So, my players have been unavoidably teamed up an unknown entity known as The One in the Deep thanks to the ownership of The Black Stone, which lets them communicate with the One in the Deep, but which they can't voluntarily get rid of. As of last session, the One in the Deep asked that the Stone be given to his avowed enemy, The Countess of Fire, who wishes to destroy the One in the Deep with the Stone. How she thinks she'll do this is not important, and plus there's spoilers to consider, but at any rate, here's what the original conception for the One in the Deep.

In this world everyone is connected in a vast unconsciousness. Everyone has a special way of communicating with each other on a level that none of them can know about. Well, the One in the Deep is the evil personification of this collective unconsciousness, and, well, he wants to become conscious (since the unknown in each of us wishes to be known). I began to plan around this idea, and while the plan was quite good and imaginative and I'll probably actually use this plan someday, there's one problem with it, that makes it antithetical to Burning Wheel.


Don't get me wrong, I'm supposed to know what the bad guys are up to. But I actually tried to predict how things would go which, as any narrative gamer will tell you, is a terrible idea. I mean, of all the boneheadded things to do...

Oh, and Maria hated the idea on top of it all. She brought up that it was a truly depressing villain over which there could be no victory. It was one thing to have a villain that could only be imprisoned, but someone that was actually you? Not much of a conclusion. So there's always the fact that the rest of my players probably wouldn't like the idea either. No idea, and only one way to find out!

Anyway, yeah, that's how I got my stupid rear end saved from making a plan.
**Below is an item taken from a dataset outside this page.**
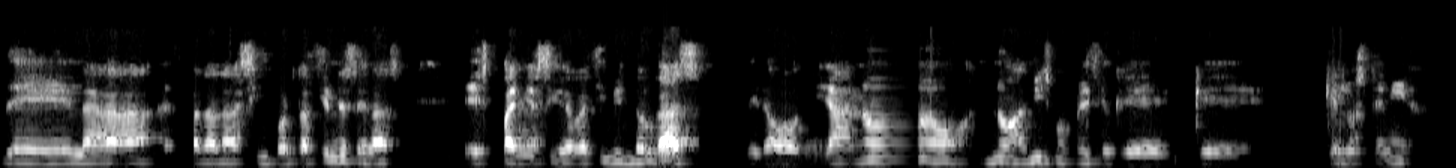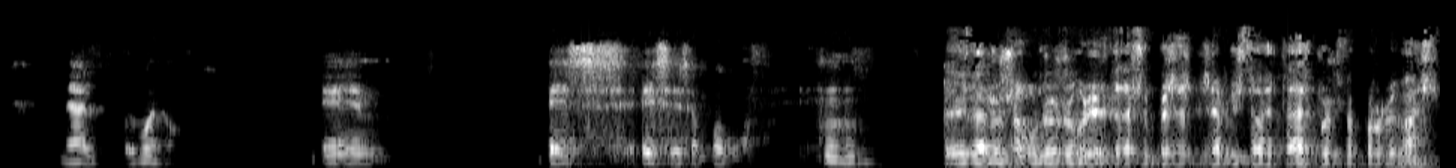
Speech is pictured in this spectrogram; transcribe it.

But some of the methods I'd thought of I'll probably save for a 4th edition game, whenever I get back to playing that one...

Sunday, March 3, 2013

Read Through Review: DnD Basic

Thanks to Wizards, I finally got to get this, the red book version of the original Dungeons and Dragons. 

And I have to say, it made me laugh. Dungeons and Dragons Basic is the most hilariously well-designed game I've read to date, mostly because of the way it makes every choice in the game matter. There's a time limit on how long your torches last, the DM is assumed to provide no light source, and your characters are more fragile than the tissue I just used to blow my nose. At the same time, however, the game allows you to bring in retainers, and suggests that you bring lots of them. In essence ,DnD Basic is a huge character funnel that dares the players to send their characters into the horrible depths that the DM has created. It won't be comfortable, it won't be easy, and you certainly won't have the same character name on the way out as you did on the way in, but it'll be a hell of a lot of fun.

There are a few things getting the way for us new-age players, though. The first thing, of course, is that there isn't a universal resolution system. The d20 is one of many systems used to resolve things. Those who are looking for the all-powerful wizard must NEVER LOOK IN THIS TOME, EVAR. He is not all-powerful and, in fact will always need the fighter to make sure he doesn't get bum-rushed by his foes, who will find his pasty white flesh tasty. Clerics don't cast spells at level one. Oh, and did I mention that THAC0 is in it's basic form? Oh, and 3 levels only. That means you're really only in it for a dungeon.

And yet, I can't help but recommend playing this game. If you just read that last paragraph and felt a little um, excited, afterwards, you should definitely check it out. This is a game of old school dungeon crawls where you'll change characters as often as you get new tissues.